Microscope Uses AI to Find Cancer Cells More Efficiently

Thu, 04/14/2016 – by Shaun Mason

http://www.mdtmag.com/news/2016/04/microscope-uses-ai-find-cancer-cells-more-efficiently

Scientists at the California NanoSystems Institute at UCLA have developed a new technique for identifying cancer cells in blood samples faster and more accurately than the current standard methods.

In one common approach to testing for cancer, doctors add biochemicals to blood samples. Those biochemicals attach biological “labels” to the cancer cells, and those labels enable instruments to detect and identify them. However, the biochemicals can damage the cells and render the samples unusable for future analyses.
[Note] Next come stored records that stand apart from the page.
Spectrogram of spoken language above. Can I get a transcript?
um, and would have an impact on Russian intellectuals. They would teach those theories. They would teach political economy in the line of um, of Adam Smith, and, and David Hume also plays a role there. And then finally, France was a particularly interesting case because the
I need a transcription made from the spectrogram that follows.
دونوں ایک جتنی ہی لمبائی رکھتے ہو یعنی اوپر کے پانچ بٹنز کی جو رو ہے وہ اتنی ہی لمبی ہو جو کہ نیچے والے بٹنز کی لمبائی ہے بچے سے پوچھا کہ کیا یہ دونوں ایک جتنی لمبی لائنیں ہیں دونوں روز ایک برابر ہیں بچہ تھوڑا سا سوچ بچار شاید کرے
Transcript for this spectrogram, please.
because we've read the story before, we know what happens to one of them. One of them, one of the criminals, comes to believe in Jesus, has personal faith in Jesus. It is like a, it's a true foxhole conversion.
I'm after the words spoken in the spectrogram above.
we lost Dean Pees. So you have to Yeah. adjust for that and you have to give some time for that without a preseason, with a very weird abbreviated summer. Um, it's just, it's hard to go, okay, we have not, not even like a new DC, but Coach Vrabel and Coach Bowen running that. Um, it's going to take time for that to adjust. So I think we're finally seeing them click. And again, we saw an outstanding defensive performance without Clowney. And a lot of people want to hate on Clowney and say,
There are other current techniques that don’t use labeling but can be inaccurate because they identify cancer cells based only on one physical characteristic.
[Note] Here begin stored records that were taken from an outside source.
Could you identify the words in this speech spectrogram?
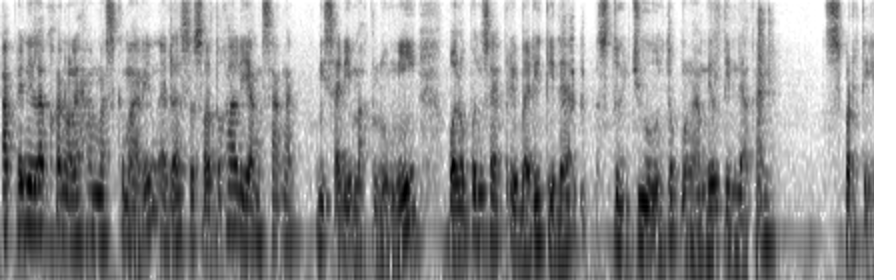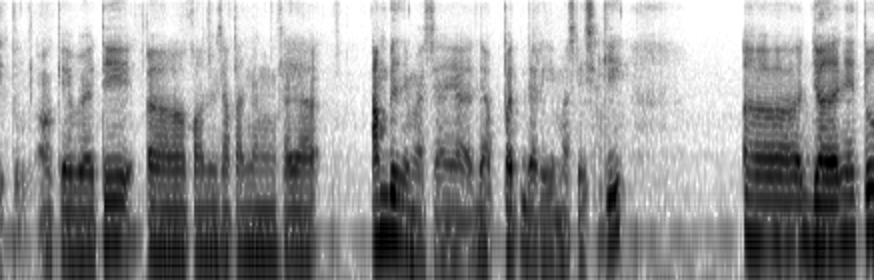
apa yang dilakukan oleh Hamas kemarin adalah sesuatu hal yang sangat bisa dimaklumi walaupun saya pribadi tidak setuju untuk mengambil tindakan seperti itu. Oke, berarti eh, kalau misalkan yang saya ambil nih Mas, saya dapat dari Mas Rizky, eh jalannya itu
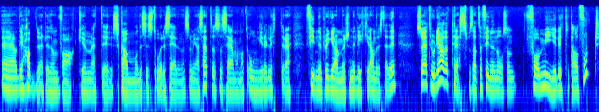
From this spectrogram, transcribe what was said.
Eh, og de hadde jo et liksom vakuum etter Skam og disse store seriene som vi har sett. Og så ser man at ungere lyttere finner programmer som de liker andre steder. Så jeg tror de hadde et press på seg til å finne noe som får mye lyttetall fort.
The new technique images cells without destroying them and can identify 16 physical characteristics — including size, granularity and biomass — instead of just one. It combines two components that were invented at UCLA: a photonic time stretch microscope, which is capable of quickly imaging cells in blood samples, and a deep learning computer program that identifies cancer cells with over 95 percent accuracy.

Deep learning is a form of artificial intelligence that uses complex algorithms to extract meaning from data with the goal of achieving accurate decision making.
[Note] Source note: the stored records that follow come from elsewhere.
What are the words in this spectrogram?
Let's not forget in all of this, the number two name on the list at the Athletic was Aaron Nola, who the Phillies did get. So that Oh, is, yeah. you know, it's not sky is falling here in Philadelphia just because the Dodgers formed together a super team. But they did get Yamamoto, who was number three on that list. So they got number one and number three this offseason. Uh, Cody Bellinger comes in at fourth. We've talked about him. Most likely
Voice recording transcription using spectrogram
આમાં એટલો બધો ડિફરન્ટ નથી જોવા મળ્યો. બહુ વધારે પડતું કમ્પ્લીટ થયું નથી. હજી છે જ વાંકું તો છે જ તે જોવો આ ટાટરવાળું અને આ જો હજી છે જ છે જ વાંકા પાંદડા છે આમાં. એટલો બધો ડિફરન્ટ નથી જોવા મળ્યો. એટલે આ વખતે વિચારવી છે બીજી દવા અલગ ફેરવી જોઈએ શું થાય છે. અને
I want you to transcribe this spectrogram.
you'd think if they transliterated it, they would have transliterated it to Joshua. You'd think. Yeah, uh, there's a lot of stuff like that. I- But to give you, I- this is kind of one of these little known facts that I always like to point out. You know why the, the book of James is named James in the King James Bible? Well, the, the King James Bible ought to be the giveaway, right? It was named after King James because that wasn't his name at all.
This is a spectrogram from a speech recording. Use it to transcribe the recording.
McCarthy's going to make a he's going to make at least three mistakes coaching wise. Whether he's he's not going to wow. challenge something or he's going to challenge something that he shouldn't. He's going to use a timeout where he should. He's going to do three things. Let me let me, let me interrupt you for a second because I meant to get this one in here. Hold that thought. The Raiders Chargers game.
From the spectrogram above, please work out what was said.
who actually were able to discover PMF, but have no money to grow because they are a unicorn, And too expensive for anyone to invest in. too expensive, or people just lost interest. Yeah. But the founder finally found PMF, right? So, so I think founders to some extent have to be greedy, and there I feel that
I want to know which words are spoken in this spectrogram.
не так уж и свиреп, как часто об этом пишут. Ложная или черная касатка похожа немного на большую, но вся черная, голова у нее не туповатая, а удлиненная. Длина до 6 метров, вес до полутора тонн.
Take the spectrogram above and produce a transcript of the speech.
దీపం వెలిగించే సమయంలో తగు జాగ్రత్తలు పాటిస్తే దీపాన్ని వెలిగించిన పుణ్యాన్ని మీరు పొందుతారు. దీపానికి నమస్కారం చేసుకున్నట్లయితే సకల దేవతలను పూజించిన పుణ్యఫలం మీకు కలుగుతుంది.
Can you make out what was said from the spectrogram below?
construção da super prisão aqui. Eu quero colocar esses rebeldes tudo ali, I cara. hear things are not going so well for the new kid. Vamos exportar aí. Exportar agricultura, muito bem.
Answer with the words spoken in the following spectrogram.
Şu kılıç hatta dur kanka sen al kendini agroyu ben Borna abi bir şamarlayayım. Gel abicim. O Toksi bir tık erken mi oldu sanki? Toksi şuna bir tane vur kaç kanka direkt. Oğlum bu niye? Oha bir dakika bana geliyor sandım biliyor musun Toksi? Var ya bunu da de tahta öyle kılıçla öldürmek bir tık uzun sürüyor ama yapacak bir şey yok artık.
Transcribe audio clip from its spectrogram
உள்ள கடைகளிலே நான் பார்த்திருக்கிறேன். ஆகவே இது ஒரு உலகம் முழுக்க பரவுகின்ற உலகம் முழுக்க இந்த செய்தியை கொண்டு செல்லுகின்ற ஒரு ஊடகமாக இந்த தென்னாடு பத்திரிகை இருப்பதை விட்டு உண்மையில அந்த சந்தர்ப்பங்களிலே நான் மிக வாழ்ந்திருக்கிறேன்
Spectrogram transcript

The study, which was published in the journal Nature Scientific Reports, was led by Barham Jalali, professor and Northrop-Grumman Optoelectronics Chair in electrical engineering; Claire Lifan Chen, a UCLA doctoral student; and Ata Mahjoubfar, a UCLA postdoctoral fellow.

Photonic time stretch was invented by Jalali, and he holds a patent for the technology. The new microscope is just one of many possible applications; it works by taking pictures of flowing blood cells using laser bursts in the way that a camera uses a flash. This process happens so quickly — in nanoseconds, or billionths of a second — that the images would be too weak to be detected and too fast to be digitized by normal instrumentation.

The new microscope overcomes those challenges using specially designed optics that boost the clarity of the images and simultaneously slow them enough to be detected and digitized at a rate of 36 million images per second. It then uses deep learning to distinguish cancer cells from healthy white blood cells.

“Each frame is slowed down in time and optically amplified so it can be digitized,” Mahjoubfar said. “This lets us perform fast cell imaging that the artificial intelligence component can distinguish.”

Normally, taking pictures in such minuscule periods of time would require intense illumination, which could destroy live cells. The UCLA approach also eliminates that problem.

“The photonic time stretch technique allows us to identify rogue cells in a short time with low-level illumination,” Chen said.

The researchers write in the paper that the system could lead to data-driven diagnoses by cells’ physical characteristics, which could allow quicker and earlier diagnoses of cancer, for example, and better understanding of the tumor-specific gene expression in cells, which could facilitate new treatments for disease.   …..  see also http://www.nature.com/article-assets/npg/srep/2016/160315/srep21471/images_hires/m685/srep21471-f1.jpg

Chen, C. L. et al. Deep Learning in Label-free Cell Classification.    Sci. Rep. 6, 21471;   http://dx.doi.org:/10.1038/srep21471

 

 

Read Full Post »

Older Posts »